Estimates suggest that between 2011 and 2015, at least 15000 doctors, or half of the pre-war numbers, had left the country. In Eastern Aleppo, approximately 1 doctor remained for every 7000 residents, compared with 1 in 800 in 2010. The only population survey conducted during the war estimated that two thirds of the population live in areas where health workers are insufficient or entirely lacking. The majority of areas without health workers were under military siege.
The exodus of older, more experienced doctors has left critical gaps. Younger, less experienced medics many of whom are students have become indispensable. They are left to fill gaps, often with no experience in trauma management or emergency medicine, and forced to interrupt their training. Not only does this mean increased risk for patients, but also warns of a serious shortage of skilled medical doctors in years to come.
In non-government controlled areas, the few health workers left face massive numbers of trauma victims, shortages of medicines, epidemics of infectious disease and chemical attacks. In areas under siege, surgical supplies and essential medicines are rarely allowed in, patients rarely evacuated, and public health measures such as water chlorination and measles vaccination blocked.
The bulk of Syria’s remaining health workers are in government-controlled areas where they also face mortar attacks from rebel areas, heightened security risks, limitations on travel, and reduced training opportunities. Some health workers report being forced to breach ethical principles under pressure.
The study also highlights the resilience and resourcefulness of health workers who have mobilised on an unprecedented scale in response to the Syrian war providing care under extreme conditions, creating networks to provide aid, organizing training and medical education, and gaining a political platform for advocacy and international support.
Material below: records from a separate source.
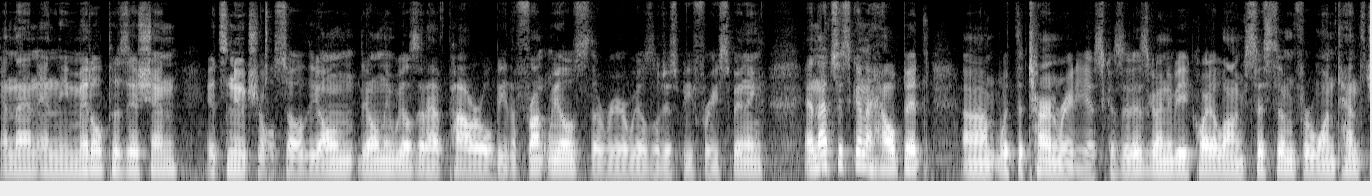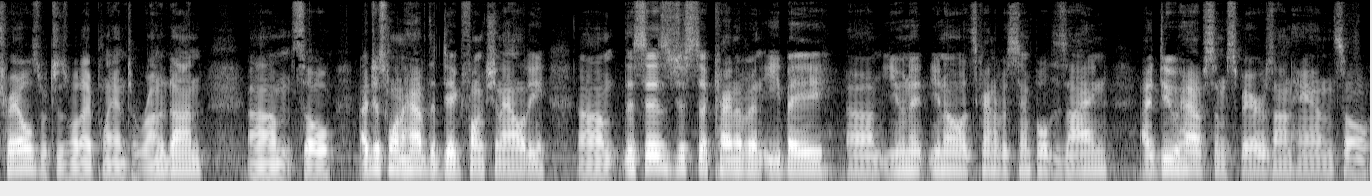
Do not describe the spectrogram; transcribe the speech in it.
And then in the middle position, it's neutral. So the, on, the only wheels that have power will be the front wheels. The rear wheels will just be free spinning. And that's just going to help it um, with the turn radius because it is going to be quite a long system for 1 10th trails, which is what I plan to run it on. Um, so I just want to have the dig functionality. Um, this is just a kind of an eBay um, unit, you know, it's kind of a simple design. I do have some spares on hand, so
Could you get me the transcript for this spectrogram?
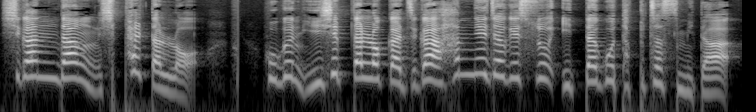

The report sets out a list of actions for policy makers. Although WHO has begun monitoring attacks, the tools implemented report only on the attacks, not the perpetrators responsible, undermining accountability efforts. The authors call on WHO and other UN agencies, the UN Security Council and UN General Assembly to review and strengthen their policies and practices, in terms of reporting breaches of medical neutrality, maintaining independence, resisting pressure by governments to follow the official line, providing undeterred advocacy for health workers under duress including in non-government controlled areas, and strengthening operational capacity to deliver health aid and support to health workers across conflict lines.
They also call for global solidarity for health workers in conflict, including the need for training and support, greater awareness on the global political agenda, and stronger donor attention.
The paper is published alongside a Comment from WHO and an Editorial in The Lancet, which states: “By their own definition, WHO’s commitment to meeting the health needs of Syrians has been inadequate. The summits and intergovernmental meetings organised in the face of Ebola have not been matched by a response to this very different human catastrophe. If the USA is withdrawing from its role as a champion for a peaceful and democratic Syria, it is even more important that multi-lateral organisations step in to fill the vacuum and show leadership. WHO must now focus every effort on supporting the health structure and health workers in Syria, raising the finances needed to meet this challenge, and mobilising international support to resolve the humanitarian crisis in Syria, as they acknowledge in a Comment.”
The report was conducted by authors from the American University in Beirut (Lebanon), Icahn School of Medicine at Mount Sinai (USA), the Syrian American Medical Society (USA and Lebanon), Cambridge University (UK), Imperial College London (UK), and Multi-Aid Programs (Lebanon).